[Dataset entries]

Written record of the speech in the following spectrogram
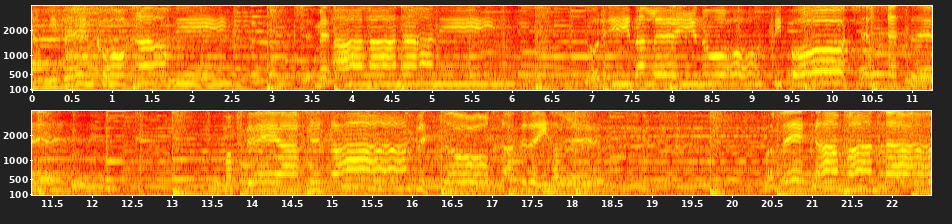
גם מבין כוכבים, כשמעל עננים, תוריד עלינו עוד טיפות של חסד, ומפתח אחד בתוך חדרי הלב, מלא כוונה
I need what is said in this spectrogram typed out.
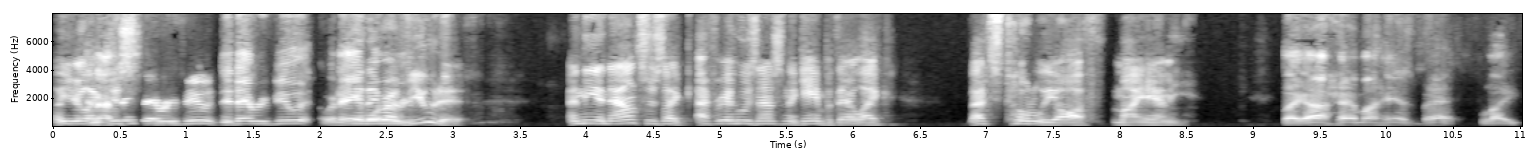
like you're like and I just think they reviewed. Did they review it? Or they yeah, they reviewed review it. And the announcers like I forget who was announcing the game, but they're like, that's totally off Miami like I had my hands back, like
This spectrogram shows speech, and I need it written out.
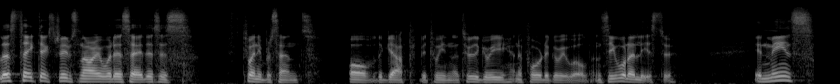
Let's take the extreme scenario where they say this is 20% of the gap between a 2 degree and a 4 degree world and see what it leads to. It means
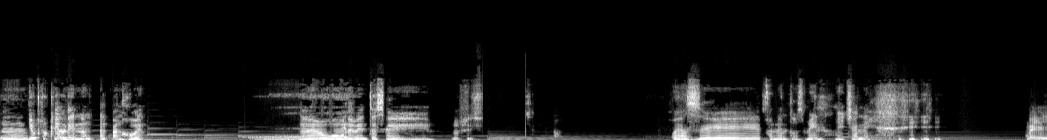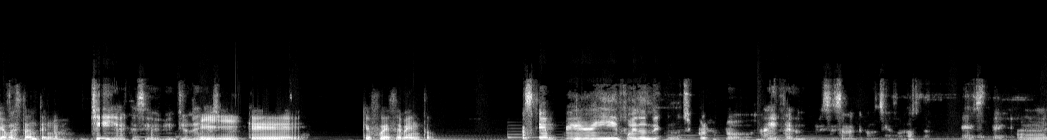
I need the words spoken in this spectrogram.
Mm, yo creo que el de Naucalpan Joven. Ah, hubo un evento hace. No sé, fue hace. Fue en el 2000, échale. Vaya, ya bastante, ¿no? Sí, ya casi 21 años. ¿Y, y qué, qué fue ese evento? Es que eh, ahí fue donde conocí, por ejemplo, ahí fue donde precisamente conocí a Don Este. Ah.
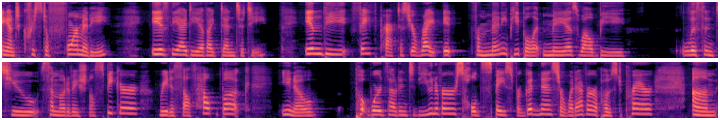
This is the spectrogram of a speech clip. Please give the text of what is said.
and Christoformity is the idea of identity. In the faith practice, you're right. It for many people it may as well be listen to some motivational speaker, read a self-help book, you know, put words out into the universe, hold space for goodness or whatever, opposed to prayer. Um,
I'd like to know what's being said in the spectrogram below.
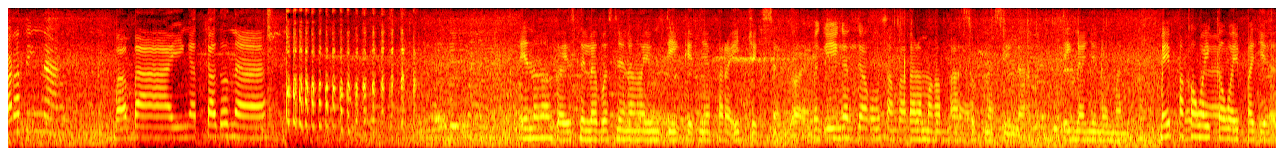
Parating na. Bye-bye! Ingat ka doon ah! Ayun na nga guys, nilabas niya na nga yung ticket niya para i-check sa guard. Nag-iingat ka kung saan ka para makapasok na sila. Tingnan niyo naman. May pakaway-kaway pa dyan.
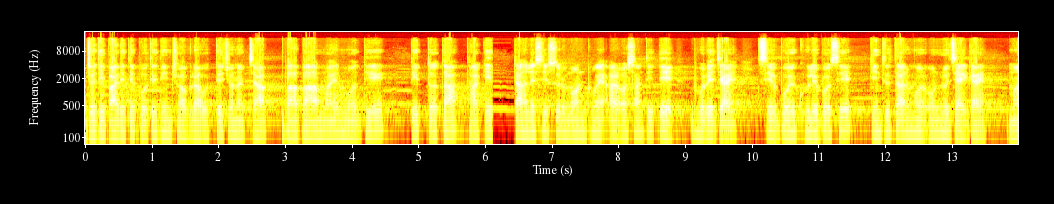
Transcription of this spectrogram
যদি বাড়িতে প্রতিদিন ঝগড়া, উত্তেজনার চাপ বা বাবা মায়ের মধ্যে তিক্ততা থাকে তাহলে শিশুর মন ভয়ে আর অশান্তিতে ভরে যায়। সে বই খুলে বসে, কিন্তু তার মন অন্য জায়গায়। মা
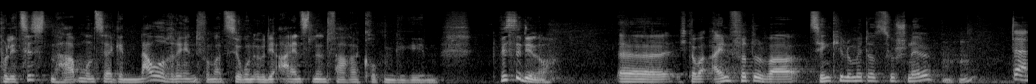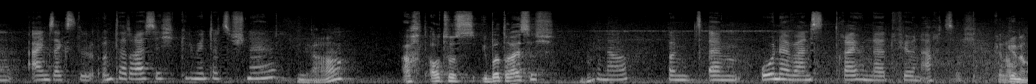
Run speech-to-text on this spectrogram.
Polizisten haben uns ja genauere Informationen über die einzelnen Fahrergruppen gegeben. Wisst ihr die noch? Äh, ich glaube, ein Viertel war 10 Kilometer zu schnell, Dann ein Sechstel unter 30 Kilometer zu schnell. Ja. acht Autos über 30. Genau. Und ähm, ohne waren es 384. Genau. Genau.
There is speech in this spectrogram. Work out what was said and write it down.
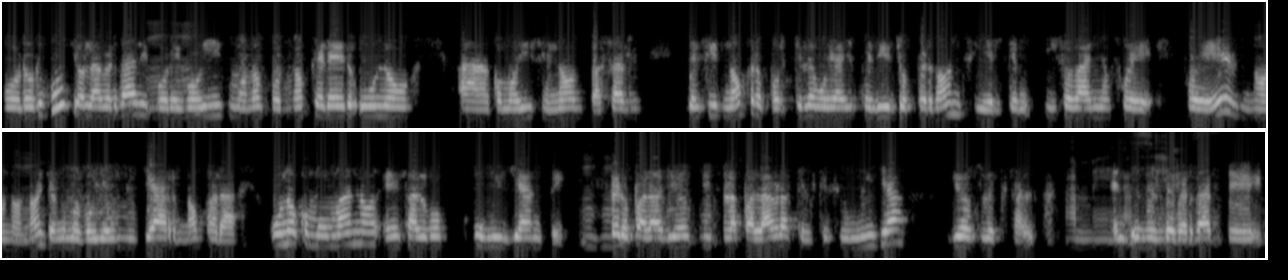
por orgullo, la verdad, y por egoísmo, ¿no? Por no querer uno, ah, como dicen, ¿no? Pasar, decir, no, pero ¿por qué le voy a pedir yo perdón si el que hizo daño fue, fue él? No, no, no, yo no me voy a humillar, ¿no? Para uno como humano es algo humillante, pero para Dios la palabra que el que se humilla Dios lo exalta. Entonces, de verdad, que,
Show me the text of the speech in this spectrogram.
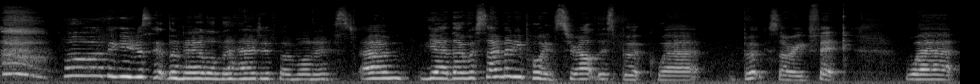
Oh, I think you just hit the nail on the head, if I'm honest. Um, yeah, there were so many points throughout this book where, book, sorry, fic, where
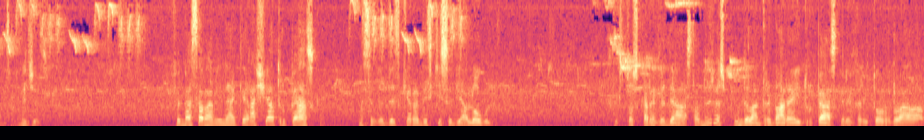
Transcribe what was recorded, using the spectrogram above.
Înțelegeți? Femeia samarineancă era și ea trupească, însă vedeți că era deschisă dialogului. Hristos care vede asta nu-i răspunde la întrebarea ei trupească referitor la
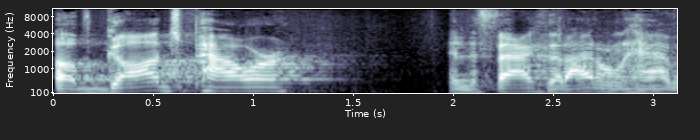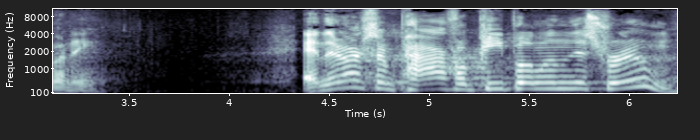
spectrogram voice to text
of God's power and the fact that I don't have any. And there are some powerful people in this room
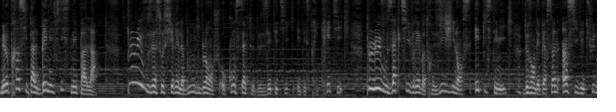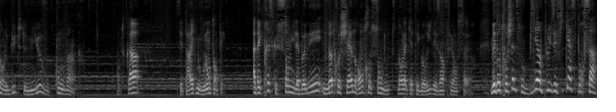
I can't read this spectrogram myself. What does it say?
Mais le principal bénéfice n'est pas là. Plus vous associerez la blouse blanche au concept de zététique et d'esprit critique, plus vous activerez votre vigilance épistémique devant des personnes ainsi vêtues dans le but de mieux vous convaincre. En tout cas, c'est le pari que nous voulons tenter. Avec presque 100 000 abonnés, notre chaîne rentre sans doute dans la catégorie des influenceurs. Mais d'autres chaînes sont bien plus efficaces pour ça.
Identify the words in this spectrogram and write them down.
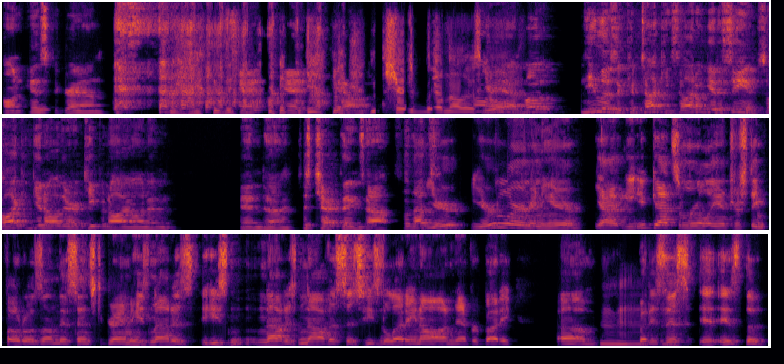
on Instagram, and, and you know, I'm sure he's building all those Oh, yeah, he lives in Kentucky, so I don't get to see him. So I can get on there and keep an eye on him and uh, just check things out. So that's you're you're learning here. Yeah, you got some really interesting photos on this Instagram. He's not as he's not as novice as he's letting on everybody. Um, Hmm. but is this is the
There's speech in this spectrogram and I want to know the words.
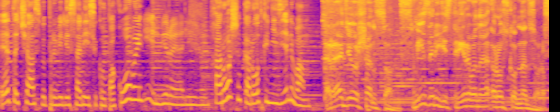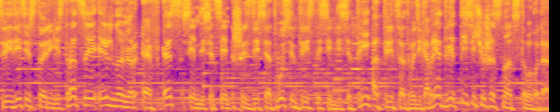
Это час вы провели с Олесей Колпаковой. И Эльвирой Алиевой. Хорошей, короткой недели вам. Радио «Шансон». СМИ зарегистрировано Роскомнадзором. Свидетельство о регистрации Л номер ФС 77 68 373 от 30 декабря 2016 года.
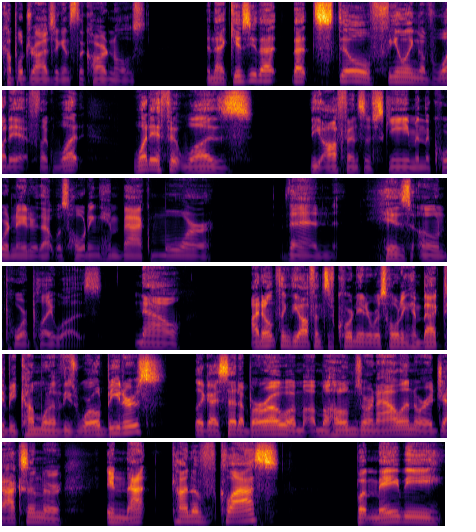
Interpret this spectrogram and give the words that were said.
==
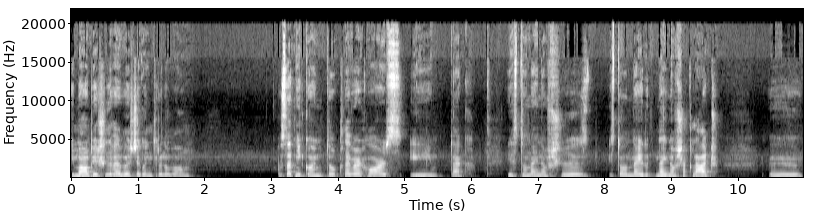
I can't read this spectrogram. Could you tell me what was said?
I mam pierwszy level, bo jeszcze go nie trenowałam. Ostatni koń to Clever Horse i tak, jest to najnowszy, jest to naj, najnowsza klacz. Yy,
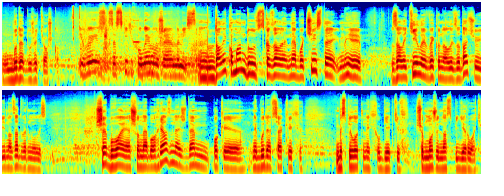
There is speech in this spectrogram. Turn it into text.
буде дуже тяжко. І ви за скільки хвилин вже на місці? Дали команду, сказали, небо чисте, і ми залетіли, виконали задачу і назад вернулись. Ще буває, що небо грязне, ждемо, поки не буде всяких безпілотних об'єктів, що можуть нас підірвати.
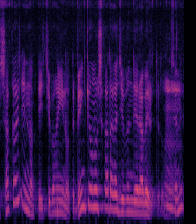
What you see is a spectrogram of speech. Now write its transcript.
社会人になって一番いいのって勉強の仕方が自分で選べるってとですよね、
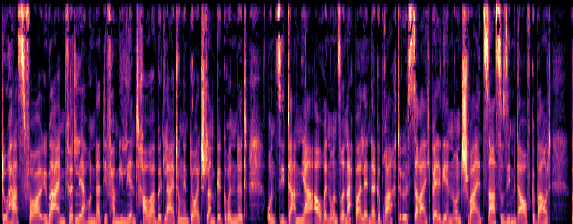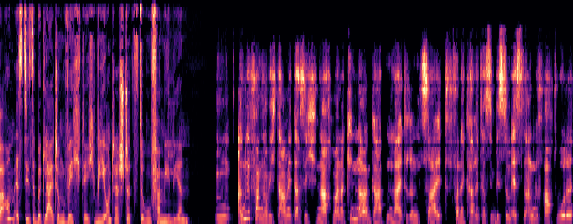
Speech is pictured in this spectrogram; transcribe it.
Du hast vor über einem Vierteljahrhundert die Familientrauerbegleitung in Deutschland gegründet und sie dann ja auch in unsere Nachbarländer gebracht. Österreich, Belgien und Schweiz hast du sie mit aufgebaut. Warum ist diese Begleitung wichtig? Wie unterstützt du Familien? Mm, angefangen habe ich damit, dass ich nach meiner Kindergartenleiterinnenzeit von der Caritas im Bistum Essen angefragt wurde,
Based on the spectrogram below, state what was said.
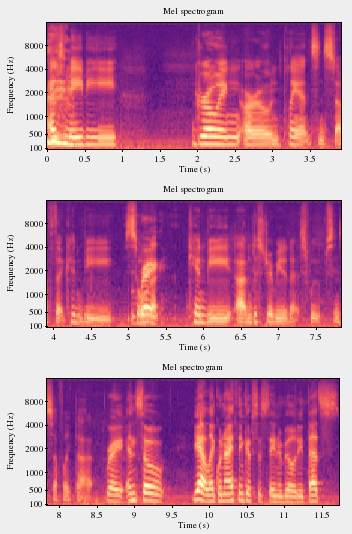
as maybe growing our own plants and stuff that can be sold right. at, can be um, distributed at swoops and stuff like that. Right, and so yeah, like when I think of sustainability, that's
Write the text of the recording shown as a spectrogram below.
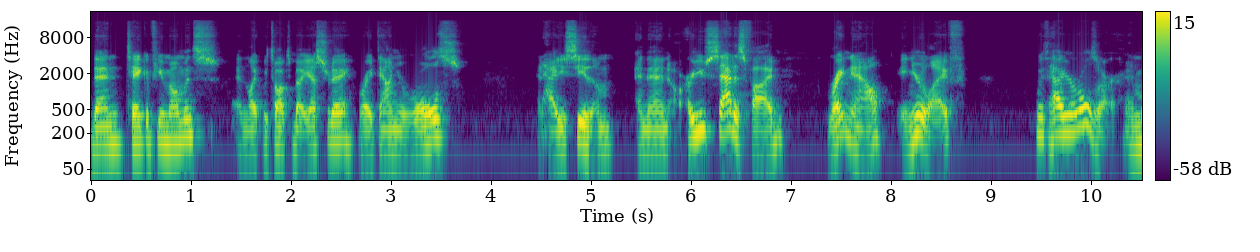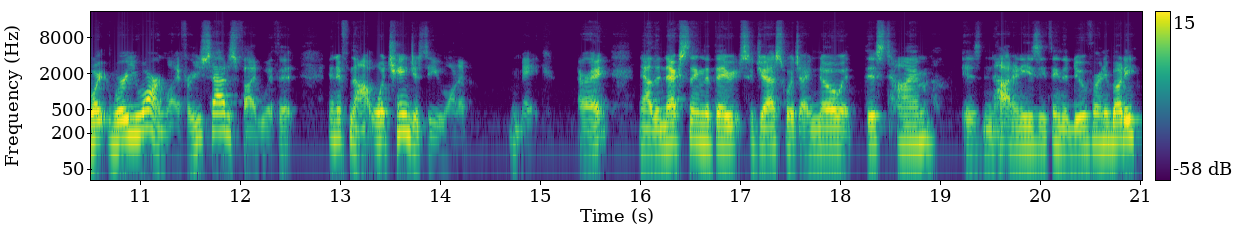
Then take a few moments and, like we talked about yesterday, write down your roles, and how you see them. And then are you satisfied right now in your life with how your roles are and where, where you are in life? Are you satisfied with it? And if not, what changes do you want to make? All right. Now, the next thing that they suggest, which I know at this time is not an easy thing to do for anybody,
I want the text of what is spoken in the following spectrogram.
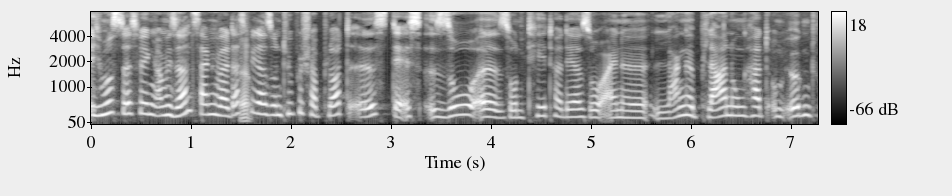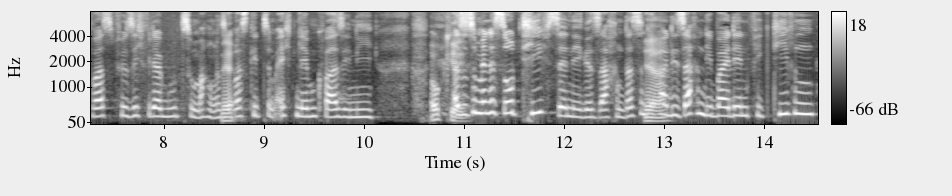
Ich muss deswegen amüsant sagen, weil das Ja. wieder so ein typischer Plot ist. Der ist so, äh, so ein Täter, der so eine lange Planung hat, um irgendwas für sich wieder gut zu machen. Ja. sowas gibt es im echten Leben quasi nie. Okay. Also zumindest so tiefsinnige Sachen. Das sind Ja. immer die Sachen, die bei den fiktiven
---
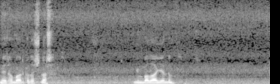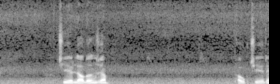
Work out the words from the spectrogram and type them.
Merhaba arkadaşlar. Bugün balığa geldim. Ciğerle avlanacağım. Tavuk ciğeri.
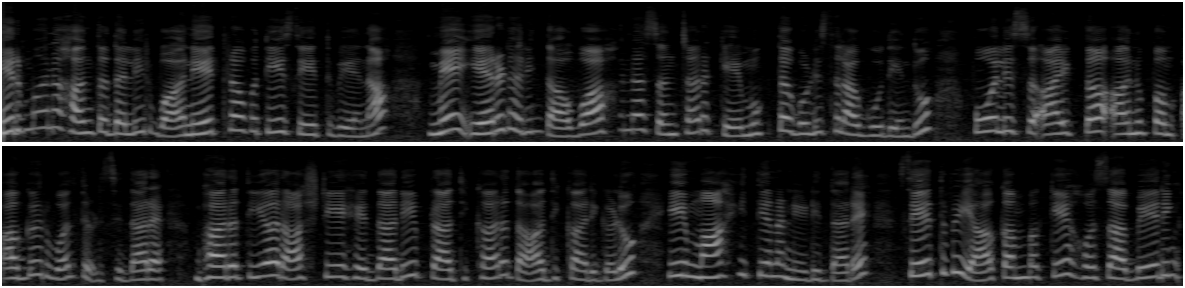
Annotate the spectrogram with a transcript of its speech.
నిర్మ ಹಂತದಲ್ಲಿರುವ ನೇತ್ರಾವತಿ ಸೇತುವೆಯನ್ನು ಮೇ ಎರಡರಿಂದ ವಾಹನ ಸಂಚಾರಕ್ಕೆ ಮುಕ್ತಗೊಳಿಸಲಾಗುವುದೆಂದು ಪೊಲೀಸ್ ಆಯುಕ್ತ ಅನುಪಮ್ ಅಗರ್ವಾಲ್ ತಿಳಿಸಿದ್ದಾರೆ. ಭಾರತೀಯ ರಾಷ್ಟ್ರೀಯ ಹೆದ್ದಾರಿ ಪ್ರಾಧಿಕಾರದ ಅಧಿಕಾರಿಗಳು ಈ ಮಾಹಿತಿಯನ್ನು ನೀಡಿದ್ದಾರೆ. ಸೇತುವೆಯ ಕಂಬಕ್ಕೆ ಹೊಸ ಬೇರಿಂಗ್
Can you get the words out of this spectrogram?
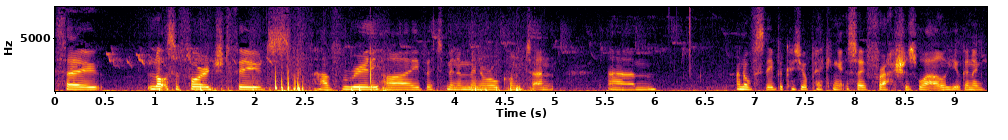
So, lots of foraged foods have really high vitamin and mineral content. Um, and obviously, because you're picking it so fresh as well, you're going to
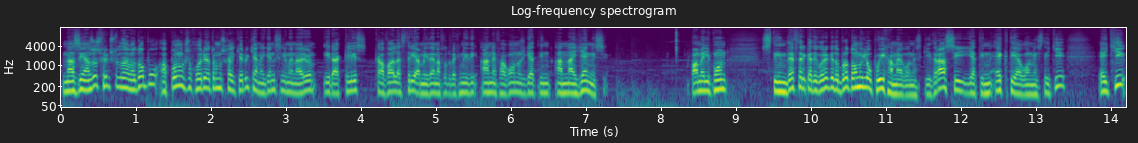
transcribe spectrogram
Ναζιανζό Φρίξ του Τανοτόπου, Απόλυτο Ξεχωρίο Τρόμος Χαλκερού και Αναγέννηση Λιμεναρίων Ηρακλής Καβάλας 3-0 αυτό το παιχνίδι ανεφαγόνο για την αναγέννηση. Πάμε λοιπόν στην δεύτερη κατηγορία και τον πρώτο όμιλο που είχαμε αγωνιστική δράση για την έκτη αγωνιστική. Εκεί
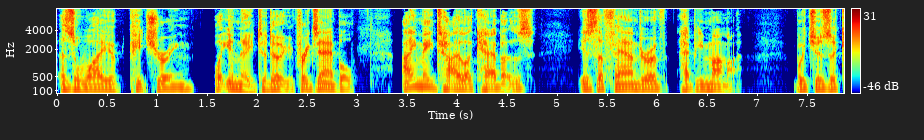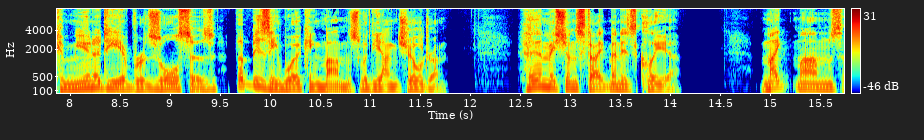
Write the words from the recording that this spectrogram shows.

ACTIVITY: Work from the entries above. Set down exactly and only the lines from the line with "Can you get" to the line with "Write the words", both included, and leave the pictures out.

THE COMPLETED TASK:
Can you get the words out of this spectrogram?
So, lots of foraged foods have really high vitamin and mineral content. Um, and obviously, because you're picking it so fresh as well, you're going to
transcribe spectrogram
Ναζιανζό Φρίξ του Τανοτόπου, Απόλυτο Ξεχωρίο Τρόμος Χαλκερού και Αναγέννηση Λιμεναρίων Ηρακλής Καβάλας 3-0 αυτό το παιχνίδι ανεφαγόνο για την αναγέννηση. Πάμε λοιπόν στην δεύτερη κατηγορία και τον πρώτο όμιλο που είχαμε αγωνιστική δράση για την έκτη αγωνιστική. Εκεί
Write the words from the recording that this spectrogram shows.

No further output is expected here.